Leave out the pictures and return every entry exactly as it appears.

> [Exercise data]:
++++++++++++++++++++

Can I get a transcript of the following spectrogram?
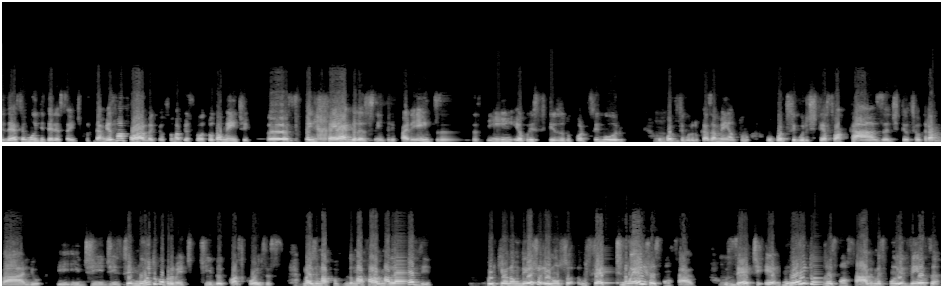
fizesse é muito interessante, porque da mesma forma que eu sou uma pessoa totalmente uh, sem regras, entre parênteses, assim, eu preciso do porto seguro. Uhum. O porto seguro do casamento, o porto seguro de ter a sua casa, de ter o seu trabalho, e, e de, de, ser muito comprometida com as coisas, mas uma, de uma forma leve, porque eu não deixo, eu não sou, o sete não é irresponsável, uhum. o sete é muito responsável, mas com leveza.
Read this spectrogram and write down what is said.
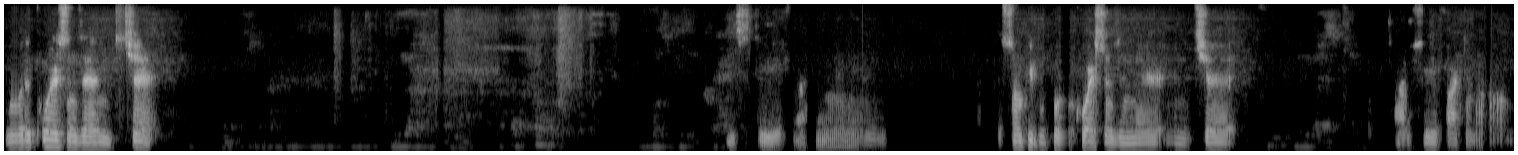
What are the questions in the chat? Let's see if I can. Some people put questions in there in the chat. I'll see if I can um,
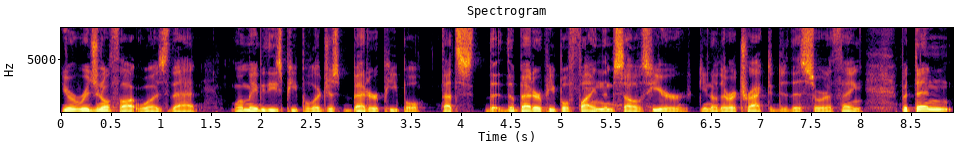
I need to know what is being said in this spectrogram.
your original thought was that well maybe these people are just better people. That's the, the better people find themselves here you know they're attracted to this sort of thing. But then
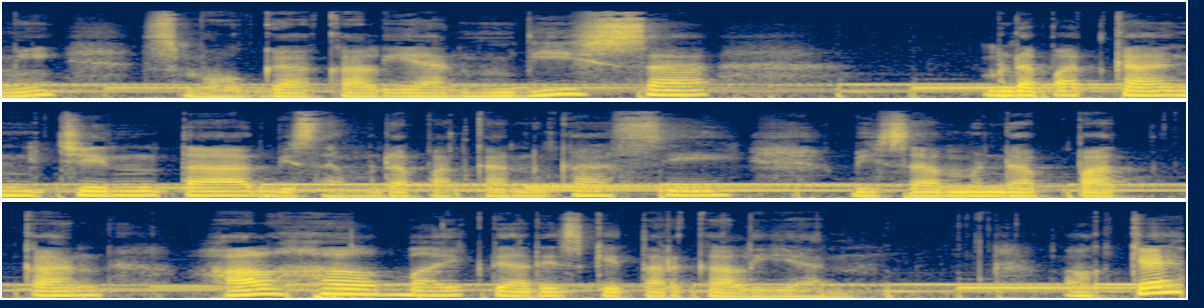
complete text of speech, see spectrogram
ini. Semoga kalian bisa mendapatkan cinta, bisa mendapatkan kasih, bisa mendapatkan hal-hal baik dari sekitar kalian. Oke, okay?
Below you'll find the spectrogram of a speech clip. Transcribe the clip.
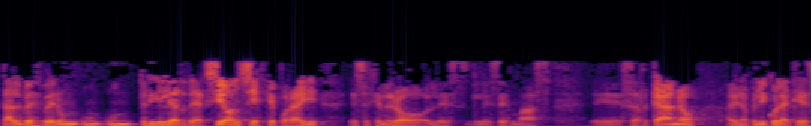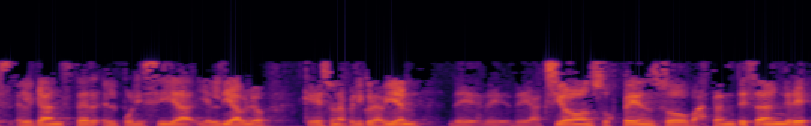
tal vez ver un, un- thriller de acción, si es que por ahí ese género les, les es más eh, cercano. Hay una película que es El gángster, el policía y el diablo, que es una película bien de, de- de acción, suspenso, bastante sangre,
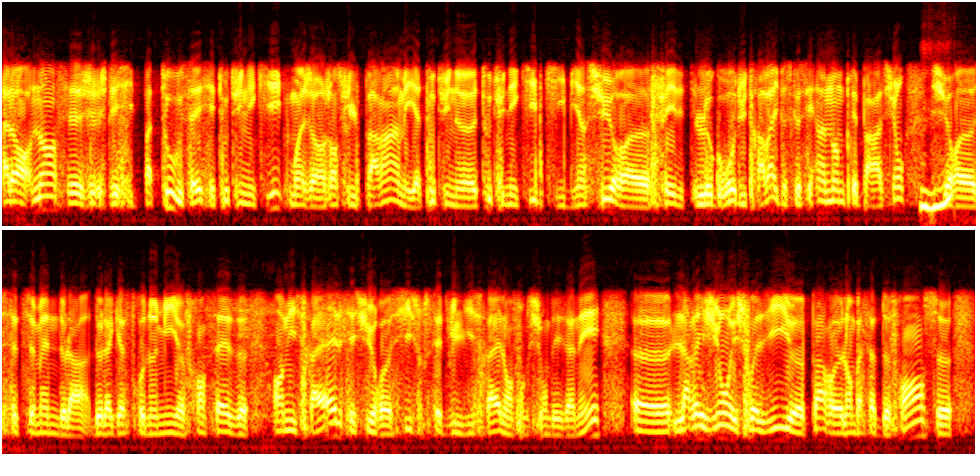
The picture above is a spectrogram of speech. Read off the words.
Alors non, je, je pas tout. Vous savez, c'est toute une équipe. Moi, j'en suis le parrain, mais il y a toute une toute une équipe qui, bien sûr, euh, fait le gros du travail parce que c'est un an de préparation Mhm. sur euh, cette semaine de la de la gastronomie euh, française en Israël. C'est sur euh, six ou sept villes d'Israël en fonction des années. La région est choisie par l'ambassade de France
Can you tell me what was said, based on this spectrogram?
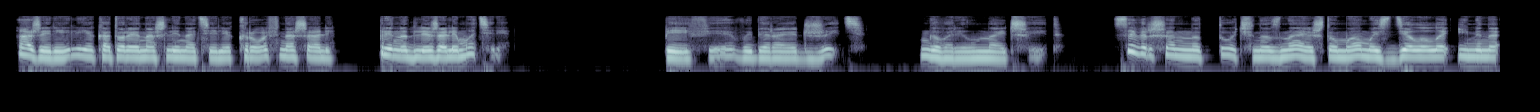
Ожерелье, которое нашли на теле, кровь на шале, принадлежали матери. «Пифия выбирает жить», — говорил Найтшейд совершенно точно зная, что мама сделала именно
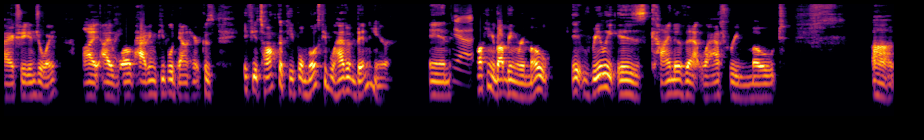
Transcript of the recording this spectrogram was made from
I actually enjoy. I, I Right. love having people down here because if you talk to people, most people haven't been here, and Yeah, talking about being remote, it really is kind of that last remote uh,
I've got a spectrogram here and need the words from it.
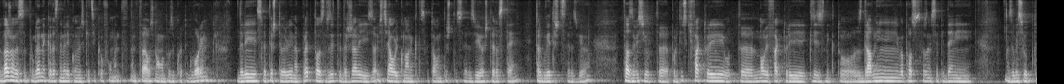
важно е да се погледне къде се намира економическия цикъл в момента. Нали, това е основното, за което говорим. Дали света ще върви напред, т.е. развитите държави и изцяло економиката световната ще се развива, ще расте, търговията ще се развива. Това зависи от политически фактори, от нови фактори, кризисни като здравни въпроси, свързани с епидемии, зависи от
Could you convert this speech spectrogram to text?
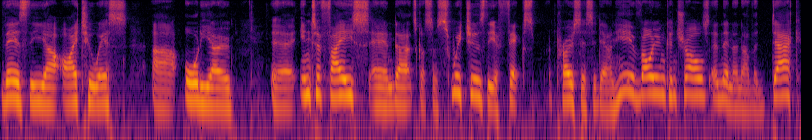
there's the uh, I2S audio uh, interface and uh, it's got some switches, the effects processor down here, volume controls, and then another DAC.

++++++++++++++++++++

> [Answer box]:
Can I get a transcript of the following spectrogram?
fizesse é muito interessante, porque da mesma forma que eu sou uma pessoa totalmente uh, sem regras, entre parênteses, assim, eu preciso do porto seguro. Uhum. O porto seguro do casamento, o porto seguro de ter a sua casa, de ter o seu trabalho, e, e de, de, ser muito comprometida com as coisas, mas uma, de uma forma leve, porque eu não deixo, eu não sou, o sete não é irresponsável, uhum. o sete é muito responsável, mas com leveza.
Read this spectrogram and write down what is said.
What are the questions in the chat? Let's see if I can. Some people put questions in there in the chat. I'll see if I can um,
I need to know what is being said in this spectrogram.
your original thought was that well maybe these people are just better people. That's the, the better people find themselves here you know they're attracted to this sort of thing. But then
complete text of speech, see spectrogram
ini. Semoga kalian bisa mendapatkan cinta, bisa mendapatkan kasih, bisa mendapatkan hal-hal baik dari sekitar kalian. Oke, okay?
Below you'll find the spectrogram of a speech clip. Transcribe the clip.
tal vez ver un, un- thriller de acción, si es que por ahí ese género les, les es más eh, cercano. Hay una película que es El gángster, el policía y el diablo, que es una película bien de, de- de acción, suspenso, bastante sangre,
The picture above is a spectrogram of speech. Read off the words.
Alors non, je, je pas tout. Vous savez, c'est toute une équipe. Moi, j'en suis le parrain, mais il y a toute une toute une équipe qui, bien sûr, euh, fait le gros du travail parce que c'est un an de préparation Mhm. sur euh, cette semaine de la de la gastronomie euh, française en Israël. C'est sur euh, six ou sept villes d'Israël en fonction des années. La région est choisie par l'ambassade de France
Can you tell me what was said, based on this spectrogram?
Ожерелье, которое нашли на теле, кровь на шале, принадлежали матери. «Пифия выбирает жить», — говорил Найтшейд совершенно точно зная, что мама сделала именно
Transcript of the recording this spectrogram was made from
I actually enjoy. I, I Right. love having people down here because if you talk to people, most people haven't been here, and Yeah, talking about being remote, it really is kind of that last remote uh,
I've got a spectrogram here and need the words from it.
важно е да се погледне къде се намира економическия цикъл в момента. Нали, това е основното, за което говорим. Дали света ще върви напред, т.е. развитите държави и изцяло економиката световната ще се развива, ще расте, търговията ще се развива. Това зависи от политически фактори, от нови фактори, кризисни като здравни въпроси, свързани с епидемии, зависи от
Could you convert this speech spectrogram to text?
there's the uh, I2S audio uh, interface and uh, it's got some switches, the effects processor down here, volume controls, and then another DAC.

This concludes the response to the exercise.